Continuing with our series on cultural dimensions the report in this post introduces the impressive work carried out under the Global Leadership and Organizational Effectiveness Project, commonly referred to as "GLOBE", which was conceived in the early 1990s and is considered to be the most extensive and ambitious attempt to gather and analyze information relevant to the study of the cross-cultural aspects of leadership. In future posts we will examine many of the cultural dimensions included and tested in the GLOBE project more closely.
Whether or not a particular company is "emerging" is sometimes assessed by reference to how the company stands with respect to certain key business and financial characteristics. This report identifies and describes some of those characteristics and also incorporates interesting empirical information derived from a comprehensive study of the evolution of emerging companies by researchers from the University of Chicago Graduate School of Business.
In turbulent times companies should always look to foreign countries as potential new markets for their goods and services. New foreign markets can increase sales, diversify the company’s customer base, amortize new product development costs and provide protection against variations in the domestic business cycle. Foreign markets also provide good opportunities for selling older, more mature, products that have become obsolete in more advanced markets. In addition, a network of global facilities allows a company to quickly divert products and supplies into regions where demand is booming. While a global sales strategy is more risky when economic conditions are weak in many parts of the world it is still important for managers to consider from the very moment that new product development activities begin.
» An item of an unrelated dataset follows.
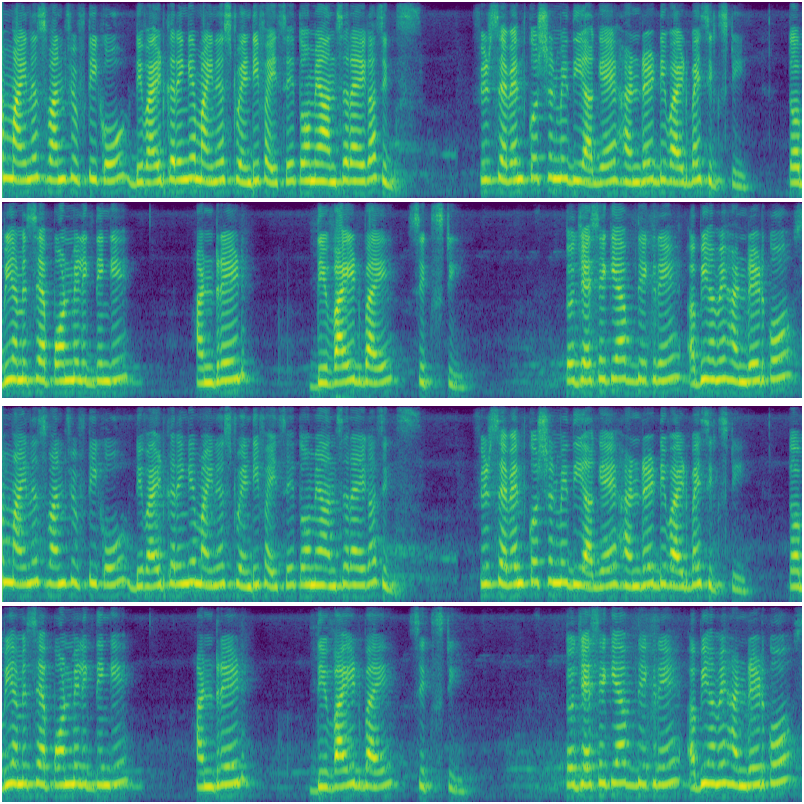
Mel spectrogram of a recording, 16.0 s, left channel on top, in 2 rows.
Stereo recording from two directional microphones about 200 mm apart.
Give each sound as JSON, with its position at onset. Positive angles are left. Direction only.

My report this week focuses on some of the reasons that emerging companies should be thinking about selling their products and services outside of the U.S.
This report covers several developments regarding the drafting of shipping terms in international sales of goods contracts–the effectiveness of the latest version of INCOTERMS on January 1, 2011 and the lack of progress in attempts to eliminate shipping terms from the Uniform Commercial Code.